By Andrew Hay
TAOS, N.M. (Reuters) – Environmentalists on Wednesday protested U.S. government plans to transfer an endangered Mexican Gray Wolf captured in New Mexico to Mexico, saying it should be allowed to roam free and repopulate the Rockies.
The she-wolf, named Asha by schoolchildren, was captured near Taos, New Mexico, on Sunday after heading further north than any other Mexican wolf recorded since the species’ 1998 reintroduction after near extinction.
The U.S. Fish and Wildlife Service (USFWS) said its policy was to capture and transfer the wolves once they left a recovery area and trekked north of I40, the interstate highway running through the upper half of New Mexico.
Environmentalists said the wolves needed to enter historic habitats north of I40 like the Grand Canyon and Southern Rockies for their U.S. population to further recover from a current level of only around 200 in the wild.
“Poor Asha.

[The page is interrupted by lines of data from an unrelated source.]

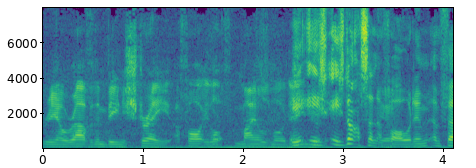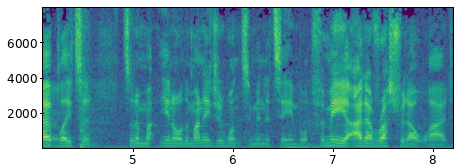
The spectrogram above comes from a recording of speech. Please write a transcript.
you know, rather than being straight, I thought he looked miles more dangerous. he's, he's not centre Yeah. forward, and, and fair No. play to, to the you know the manager wants him in the team. But for me, I'd have Rashford out wide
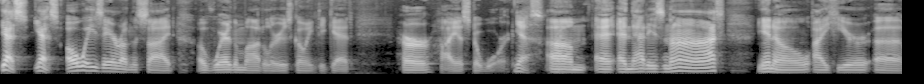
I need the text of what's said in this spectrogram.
Yes, yes. Always err on the side of where the modeler is going to get her highest award. Yes. Um, and, and that is not, you know, I hear uh,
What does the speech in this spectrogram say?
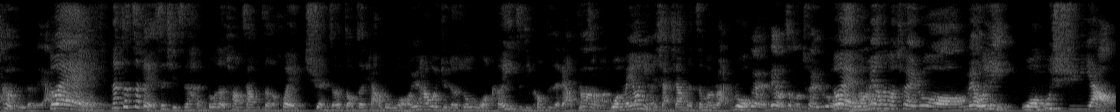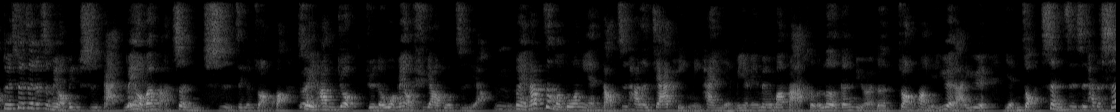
克服得了。对，嗯、那这这个也是其实很多的创伤者会选择走这条路哦，因为他会觉得说，我可以自己控制得了自己，嗯、我没有你们想象的这么软弱，对，没有这么脆弱，对、嗯、我没有那么脆弱哦，没有，所以我不需要，对，所以这就是没有病识感，没有办法正视这个状况，所以他们就觉得我没有需要做治疗，嗯，对，那这么多年导致他的家庭，你看也也没没有办法和乐，跟女儿的状况也越来越严重，甚至是他的身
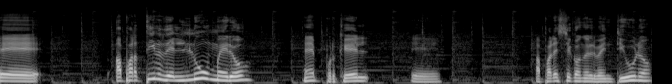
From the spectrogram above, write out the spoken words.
eh, a partir del número, porque él aparece con el 21,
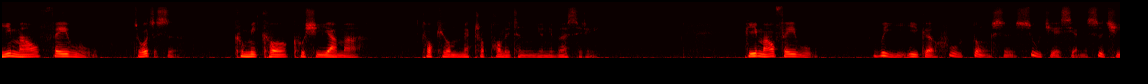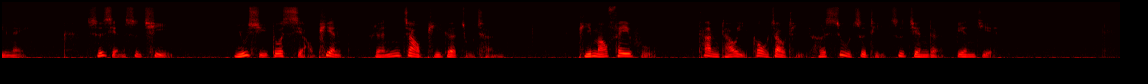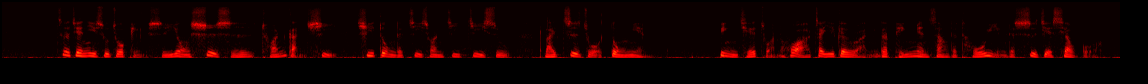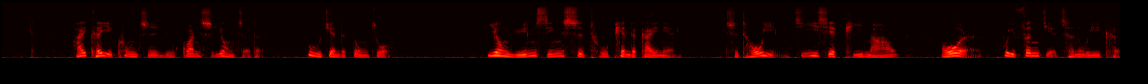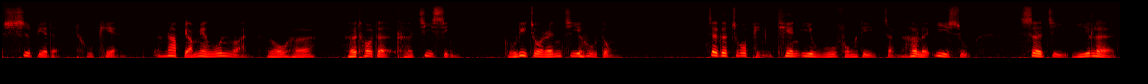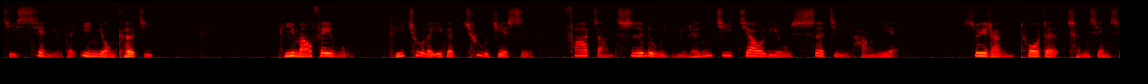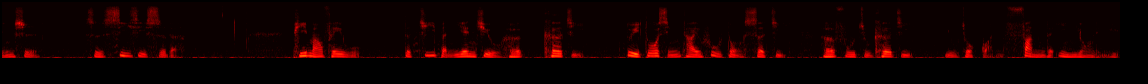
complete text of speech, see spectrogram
皮毛飞舞，作者是 Kumiko Kushiyama，Tokyo Metropolitan University。皮毛飞舞位于一个互动式数据显示器内，此显示器由许多小片人造皮革组成。皮毛飞舞探讨以构造体和数字体之间的边界。这件艺术作品使用事实传感器驱动的计算机技术来制作动面，并且转化在一个软的平面上的投影的世界效果，还可以控制有关使用者的部件的动作。用云形式图片的概念，使投影及一些皮毛偶尔会分解成为可识别的图片。那表面温暖、柔和、合托的可记性，鼓励做人机互动。这个作品天衣无缝地整合了艺术、设计、娱乐及现有的应用科技。皮毛飞舞提出了一个触觉式发展思路与人机交流设计行业。虽然托的呈现形式是嬉戏式的。皮毛飞舞的基本研究和科技，对多形态互动设计和辅助科技有着广泛的应用领域。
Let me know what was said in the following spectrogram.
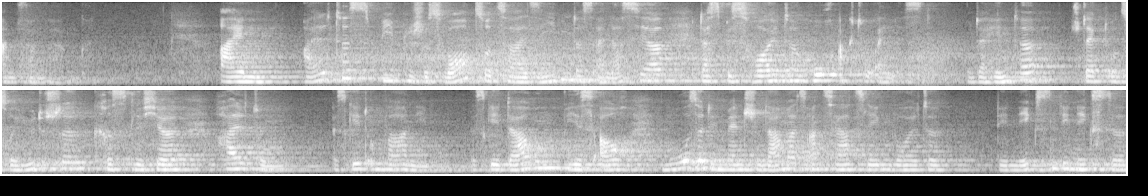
Anfang wagen können. Ein altes biblisches Wort zur Zahl 7, das Erlassia, das bis heute hochaktuell ist. Und dahinter steckt unsere jüdische christliche Haltung. Es geht um Wahrnehmung. Es geht darum, wie es auch Mose den Menschen damals ans Herz legen wollte, den Nächsten, die Nächste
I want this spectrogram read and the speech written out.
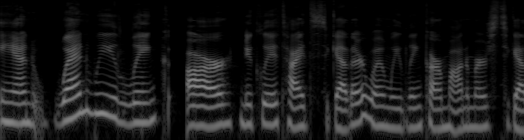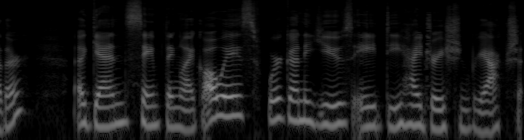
And when we link our nucleotides together, when we link our monomers together, Again, same thing like always, we're going to use a dehydration reaction.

The decision to capture her seems to be just as arbitrary as the Interstate 40 boundary,” said Greta Anderson, deputy director of Western Watersheds Project.
The tagged wolf left her pack in late 2022 and was tracked north, making it within 50 miles (81 km) of the Colorado border before being apprehended from a helicopter.
“As it is breeding season and there are no other known wolves in the area, there was a high likelihood of a negative interaction or breeding with domestic dogs,” USFWS said in a statement.
Ranchers have long complained that wolves eat their livestock and threaten their livelihoods. The species’ recovery has been hampered by dozens of illegal killings, the Sierra Club says.
Asha will be held at a facility south of Albuquerque before being paired with a male Mexican wolf and transferred as a pair to Mexico later this year, USFWS said.